Others agree that the social environment is just as much fun as watching or playing the games.
Heather Abbott, mother of two, ages 3 and 9, plays center field or second base for Avenue Methodist Church in Milford. “I just come out to fellowship and enjoy the other people,” she said. As for being one of the few females on the team, Abbott said, “They don’t make it challenging at all; they are happy to have us.”
This church league first began forming in October 2001 when Craig Simpson of Bridgeville first put action to his idea. At the time he attended Hickory Ridge and was well acquainted with local Mennonite churches, but in order to form a league he had to branch out.
“I just opened up the phone book and started calling churches,” Simpson said.
Initially he faced many challenges, including an illness that had him in the hospital for months.
“It affected me initially because I could hardly speak,” Simpson said. “Imagine calling up a stranger and talking with a raspy voice and asking them to join a league.”
Another obstacle Simpson said he faced was “getting people to believe in something that isn’t in existence.”
But, he said that the coaches from different churches believed it could happen, and together they built something from nothing.
Forming a league involved establishing rules, hiring umpires and scheduling games. Each team paid a league fee that covers the cost for renting the ball field and paying the umpires.
“Just the way things have come together at the last minute, you get the feeling that God’s hand is involved,” Simpson said, referring to an instance when a team backed out the day before the season was supposed to start, but the next day another church called and filled its void.

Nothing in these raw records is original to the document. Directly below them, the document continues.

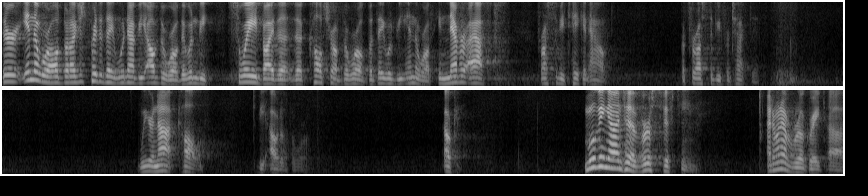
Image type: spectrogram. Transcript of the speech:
They're in the world, but I just pray that they would not be of the world. They wouldn't be swayed by the, the culture of the world, but they would be in the world. He never asks for us to be taken out, but for us to be protected. We are not called to be out of the world. Okay. Moving on to verse 15. I don't have real great uh,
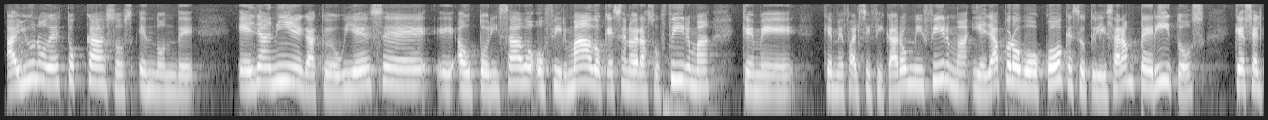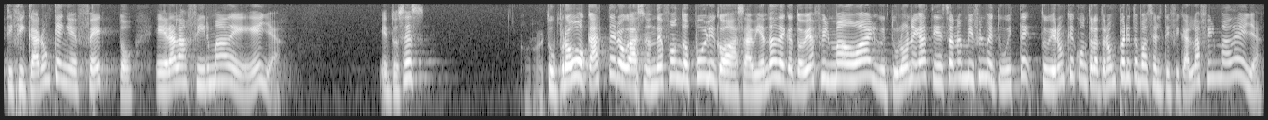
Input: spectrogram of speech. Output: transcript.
hay uno de estos casos en donde ella niega que hubiese eh, autorizado o firmado que ese no era su firma, que me, que me falsificaron mi firma y ella provocó que se utilizaran peritos que certificaron que en efecto era la firma de ella. Entonces, tú provocaste erogación de fondos públicos a sabiendas de que tú habías firmado algo y tú lo negaste y esa no es mi firma y tuviste, tuvieron que contratar a un perito para certificar la firma de ella.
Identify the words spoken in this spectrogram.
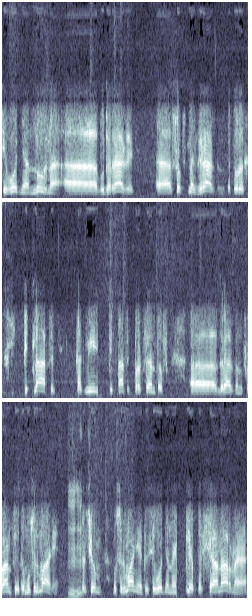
сегодня нужно а, будоражить а, собственных граждан, которых 15, как минимум 15 процентов а, граждан Франции это мусульмане. Угу. Причем мусульмане это сегодня наиболее пассионарная э,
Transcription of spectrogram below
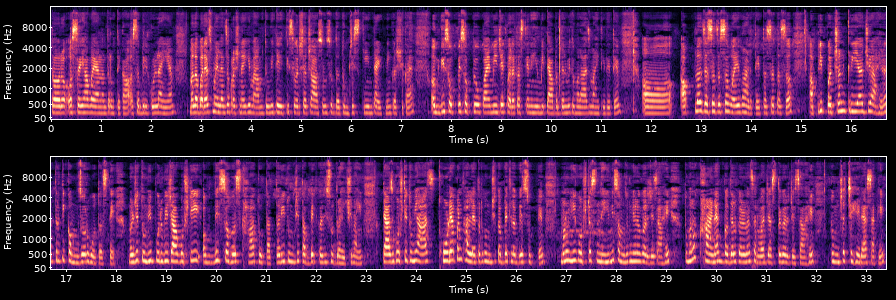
तर असं ह्या वयानंतर होते का? असं बिलकुल नाही आहे मला बऱ्याच महिलांचा प्रश्न आहे की मॅम तुम्ही तेहतीस वर्षाच्या असून सुद्धा तुमची स्किन टायटनिंग कशी काय? अगदी सोपे सोपे उपाय मी जे करत असते नेहमी त्याबद्दल मी तुम्हाला आज माहिती देते. आपलं जसं जसं वय वाढते तसं तसं आपली पचनक्रिया जी आहे ना तर ती कमजोर होत असते. म्हणजे तुम्ही पूर्वी ज्या गोष्टी अगदी सहज खात होतात तरी तुमची तब्येत कधी सुधारायची नाही. त्याच गोष्टी तुम्ही आज थोड्या पण खाल्ल्या तर तुमची तब्येत लगेच सुटते. म्हणून ही गोष्ट नेहमी समजून घेणं गरजेचं आहे. तुम्हाला खाण्यात बदल करणं सर्वात जास्त गरजेचं आहे. तुमच्या चेहऱ्यासाठी.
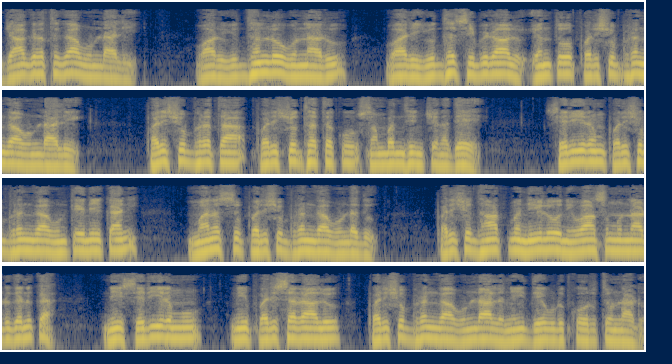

Simpson hopes to add a few more teams next season and is even looking to add volleyball and basketball leagues for the fall and winter, but finding a location has been the biggest obstacle for that.
Any churches interested in joining the league are encouraged to contact Craig Simpson.
Simpson’s wife Bethany said, “I’m just glad to see the way his little dream has become this big thing.”